Studies show that a good diet in later years helps both in reducing the risk of these diseases and in managing the diseases’ signs and symptoms. This contributes to a higher quality of life, enabling older people to maintain their independence by continuing to perform basic daily activities, such as bathing, dressing and eating. Poor nutrition, on the other hand, can prolong recovery from illnesses, increase the costs and incidence of institutionalization, and lead to a poorer quality of life.

Senior Care and Special Diets

At the same time, many older people, because of chronic medical problems, may require special diets: for example, a low-fat, low-cholesterol diet for heart disease, a low-sodium diet for high blood pressure, or a low-calorie diet for weight reduction. Special diets often require extra effort, but older people may instead settle for foods that are quick and easy to prepare, such as frozen dinners, canned foods, lunch meats, and others that may provide too many calories, or contain too much fat and sodium for their needs.

Program of All-inclusive Care For the Elderly (PACE)

Proper medical care is crucial to your health. At St.Paul’s program of all-inclusive care for the elderly health center, we provide what you need to stay active, healthy, and alert. At our medical branch, you can have your primary care doctor check-up on your medical needs, but we offer far more in terms of your health and wellbeing.

St. Paul’s PACE Medical Care

In addition to your primary care physician, we offer many specialists who can provide you with expert medical attention in a variety of fields which include, but are not limited to the following:

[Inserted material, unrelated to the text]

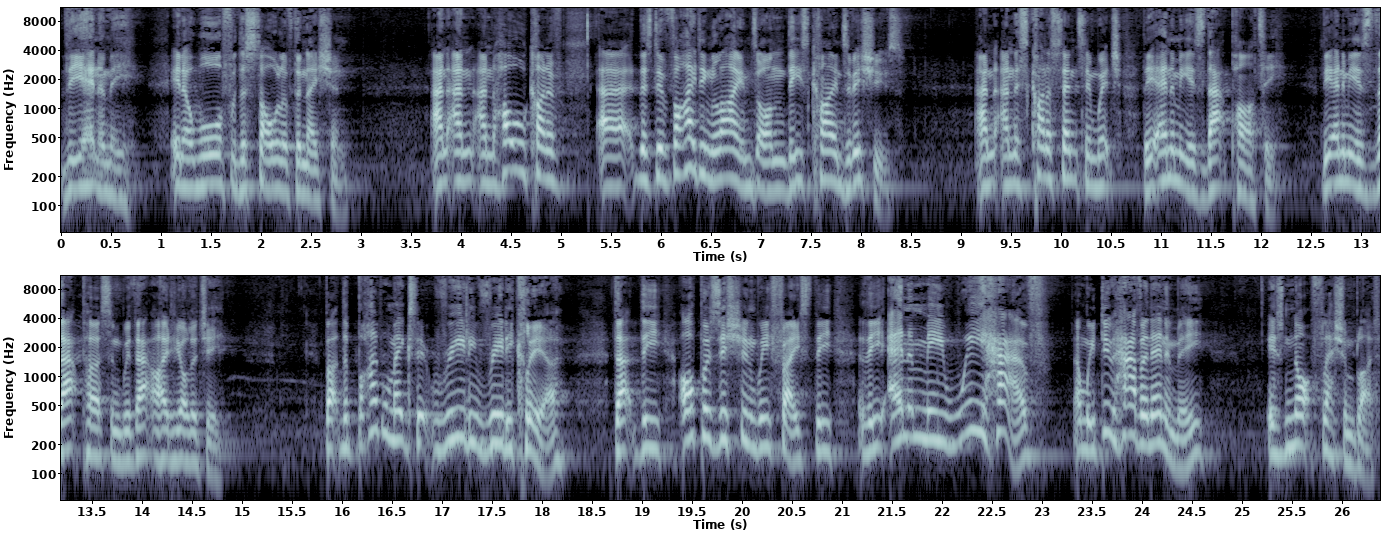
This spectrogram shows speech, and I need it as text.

  • Audiologist: Hearing Specialist
  • Dentist: Care of Your Teeth
  • Optometrist: Vision Specialist
  • Podiatrist: Care for Your Feet

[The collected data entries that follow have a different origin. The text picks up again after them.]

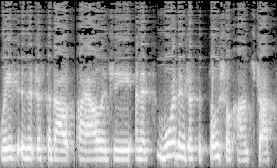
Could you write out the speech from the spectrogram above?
race isn't just about biology and it's more than just a social construct.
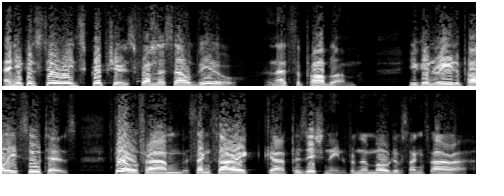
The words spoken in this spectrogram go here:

In addition, we have a psychologist that visits our PACE health center weekly to provide support and treatment for conditions related to your mental wellbeing. From depression to anxiety and more, we offer what you need to help you when need it the most.

If you need to see a specialist, all appointments are handled through your primary care physician along with being approved by your care team. Our goal is to ensure that you get the best medical treatment and that everyone associated is involved so the best-informed decisions can be made.

You can visit our St.Paul’s PACE Reasner Center in San Diego for your medical needs. The fully trained staff, nurses, and physicians on call are there to help you with the proper treatments. You can also visit our St.Paul’s PACE Akaloa Center in Chula Vista or our St. Paul’s PACE East in El Cajon if they are closer to your location.

Our Services to You

As a participant in our St.Paul’s PACE center, your medications will be properly supervised and prescribed by your primary care physician which greatly reduces the chance of accidents from occurring.

In addition, we provide PACE nursing emergency support 24/7, which means that you can see and speak with a fully-trained nurse who will work with you no matter the time of day. We also provide quick access to your medical records in real time to answer any questions that you might have. It is recommended that your family be contacted in a reasonable amount of time if you are accessing your medical records or have need of our emergency services.

We do advise that you give our PACE San Diego staff at least 24 hours-notice to refill your prescriptions to prevent any unwanted situations from occurring. Our PACE nursing staff will be here to help in answering your questions, so you get the best care possible.

If you need medical assistance, help with your prescriptions, or just have questions to ask our PACE nursing staff, feel free to call or come by our St.Paul’s PACE Reasner Center in San Diego and we’ll provide the answers. You can also visit our St.Paul’s PACE Akaloa Center in Chula Vista or stop by our St.Paul’s PACE East in El Cajon if they are closer and more convenient to where you live.

Who will be my doctor?

You can continue to receive care from your primary care physician if he or she participates in PACE. Or, if you choose, in one of the fully equipped health clinics located right in our PACE day centers. If you need care from a specialist or in a hospital, you can choose from among the hundreds of doctors and hospitals in our provider network. Click here to learn more about program of all-inclusive care for the elderly.